    Coach Monty Williams said he's hopeful Baynes will return on Friday vs. the Raptors. Baynes is unlikely to get back to producing standard-league value with Deandre Ayton in the lineup, who is also expected to return on Friday. Baynes could carve out late-round value in 14-team leagues for big-man stats.

    Source: Gina Mizell on Twitter

  • Deandre Ayton
    C, Phoenix Suns

    Deandre Ayton (left ankle soreness) practiced on Wednesday and Coach Monty Williams says that he's hopeful Ayton will be able to play on Friday.

    Ayton missed the past two games with an injury but looks ready to return the next game. Ayton is a top-15/30 player in 9/8 cat leagues on the season and should remain in that range the rest of the way. This kills the small amount of value that Cheick Diallo had and he can be left on waiver wires outside of 20-team leagues.

    Source: Gina Mizell on Twitter

  • Robert Williams III
    C-F, Boston Celtics

    Robert Williams (hip) participated in practice on Wednesday and felt good.

    The Celtics are encouraged by Williams' progress and plan to ramp him up in practice over the next 1-2 weeks. Williams will be behind Enes Kanter and Daniel Theis in the rotation and will only have appeal as a block specialist. Kanter and Theis will lose value when Williams enters the rotation. Theis is a top-70 player over the past month in 26 minutes per game while Kanter is outside the top-175 in 19 minutes per game. Theis will likely hold standard-league value and Kanter will remain a low-upside option in 16-team leagues.

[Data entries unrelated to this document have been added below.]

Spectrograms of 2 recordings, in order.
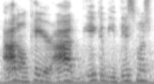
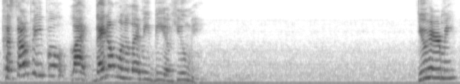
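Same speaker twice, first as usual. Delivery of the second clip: much higher, loud heartfelt burst; excited thanks; 9 semitones higher, 9 dB louder than usual. Real, not acted. Thanking viewers for letting her be human, loud and high. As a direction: cry out thanks with full feeling.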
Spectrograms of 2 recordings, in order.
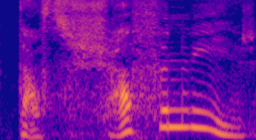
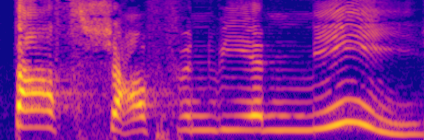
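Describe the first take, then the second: First: Composed, encouraging reply; calm reassurance. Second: Loud, slow wail of defeat; exasperated, rising to a drawn-out last word; puffing despair. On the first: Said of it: "sagte der andere". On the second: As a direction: groan it out loudly, overwhelmed. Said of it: "schnaufte der Mann". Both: A narrator's reading.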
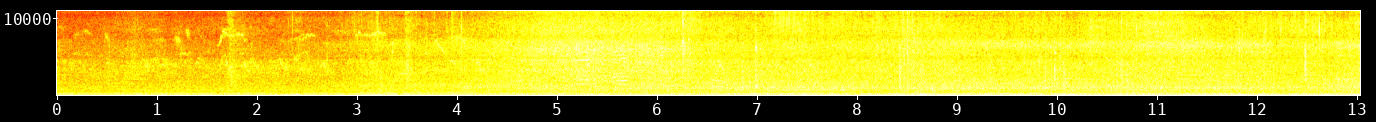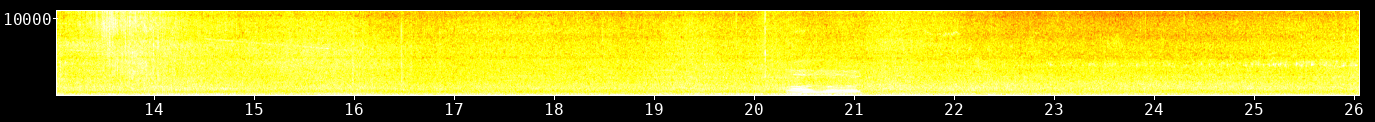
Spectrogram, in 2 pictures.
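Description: Street traffic: cars and a city bus passing, a steady rumble of engines and tyres that slowly grows louder. A short voice cuts in briefly about three quarters of the way through.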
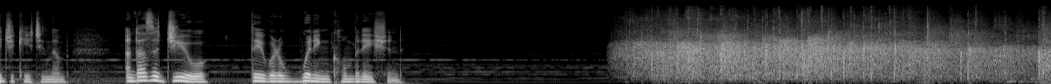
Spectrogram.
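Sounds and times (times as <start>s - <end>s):
speech: 0.0s - 4.1s
audience applauding: 6.1s - 10.4s.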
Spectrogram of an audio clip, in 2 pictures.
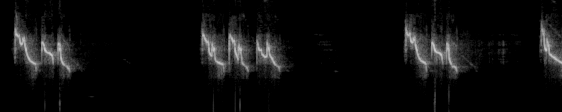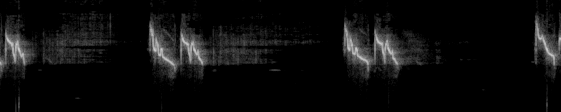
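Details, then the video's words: White-eye master song, described as super unusual, given in short phrases of two or three quick falling whistles roughly every two seconds. Faint soft twittering fills a couple of the gaps, and the background is otherwise silent. "Pleci super antik masterannya harus unik"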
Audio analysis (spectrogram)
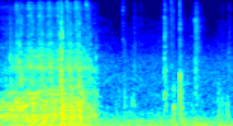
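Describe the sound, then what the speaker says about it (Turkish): Sewing machine stitching a denim skirt made from old jeans, a dense rapid whirring run lasting over a second, then stopping, leaving quieter handling clicks and rustles. "Dikiş makinesinde dikebilirim."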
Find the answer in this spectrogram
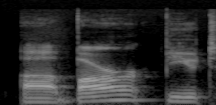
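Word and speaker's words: barbute: Let's wear the bar boot helm. Am I pronouncing that right? Bar boot? Bar Butte Helm. Yes.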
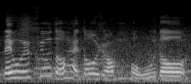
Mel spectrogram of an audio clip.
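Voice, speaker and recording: A woman with a Hong Kong Cantonese accent, answering interview questions in a relaxed, casual way. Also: on the high side, normal speed, background noise. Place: indoors, small living room.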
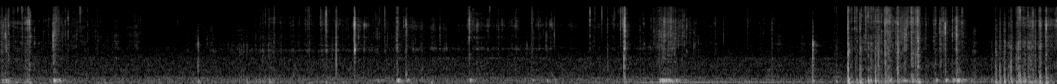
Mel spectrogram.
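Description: A metal blade scrapes across the surface and edges of a solid blue bar of soap, making soft scratchy scrapes and sharp, bright clicks over a quiet background. Near the end, the scraping becomes a denser, rougher burst.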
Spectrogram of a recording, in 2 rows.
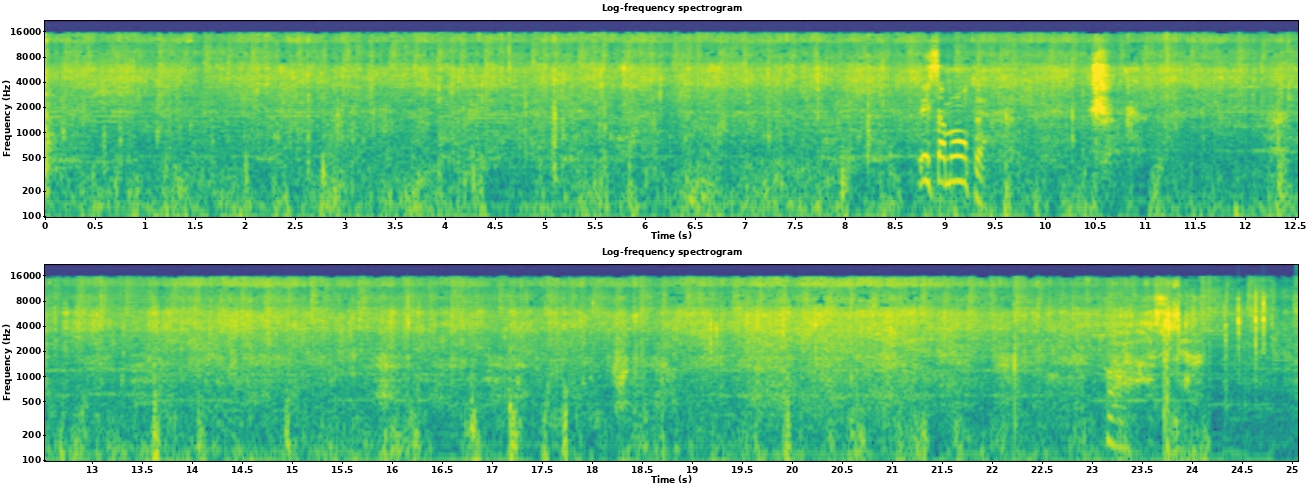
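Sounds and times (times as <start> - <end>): low rumble: 0.0 - 25.0
wind buffeting microphone: 0.0 - 25.0.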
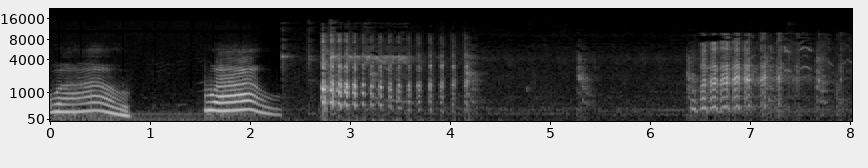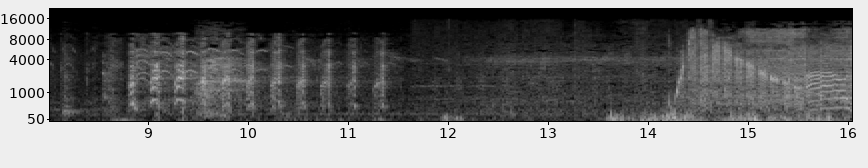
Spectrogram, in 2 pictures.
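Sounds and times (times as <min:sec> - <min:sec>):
man laughing loudly: 0:02.7 - 0:04.2, 0:06.4 - 0:11.6.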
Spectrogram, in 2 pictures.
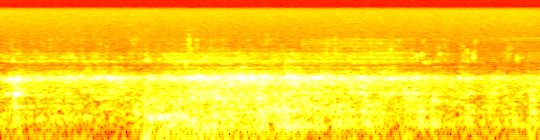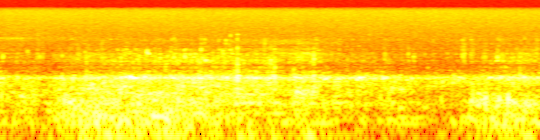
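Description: Muffled underwater sound through a dive camera's housing: scuba regulator exhaust bubbles gurgling, swelling twice, over a steady low drone.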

    Source: Tim Bontemps on Twitter

  • Norman Powell
    SF, Toronto Raptors

    Norman Powell (finger) is about a week away from his next check up.

    Nick Nurse made the comment on Wednesday and a check up does not necessarily mean a return date. Powell should be expected to miss at least one more week. He was producing top-90 value for a month before he was injured, so it may be worth grabbing him if you have an open IR spot and can afford to hold him until he returns.

    Source: Laura Armstrong on Twitter

  • Marc Gasol
    C, Toronto Raptors

    Marc Gasol (left hamstring) is a possibility for Friday's game.

    Gasol has been out since late January and it sounded like the All-Star break was going to be the final stretch of rehab that he'd need in order to return. Even if his return doesn't come on Friday, it sure sounds like the big man will be back in action soon enough. Make sure Gasol isn't on your waiver wires.

    Source: Eric Koreen on Twitter

  • Will Barton
    SG, Denver Nuggets

    Will Barton (right knee inflammation) was limited at Wednesday's practice.

    The Nuggets didn't give a formal update but Barton did less at the session than Denver's other injured players, so fantasy GMs might want to look elsewhere in the short-term. Gary Harris and Torrey Craig should absorb Barton's minutes for as long as he remains out.

    Source: TJ McBride on Twitter

  • Mason Plumlee
    C, Denver Nuggets

    Mason Plumlee (right foot injury) was able to participate in most of Wednesday's practice session.

    Plumlee went down in late January and was set to miss 2-4 weeks, so a return should be coming soon. The Nuggets have rolled with smaller groups while Plumlee has been shelved, though he was a defensive anchor for the second unit when healthy. Expect his return to eat away at the workloads of Jerami Grant and Michael Porter Jr.

    Source: TJ McBride on Twitter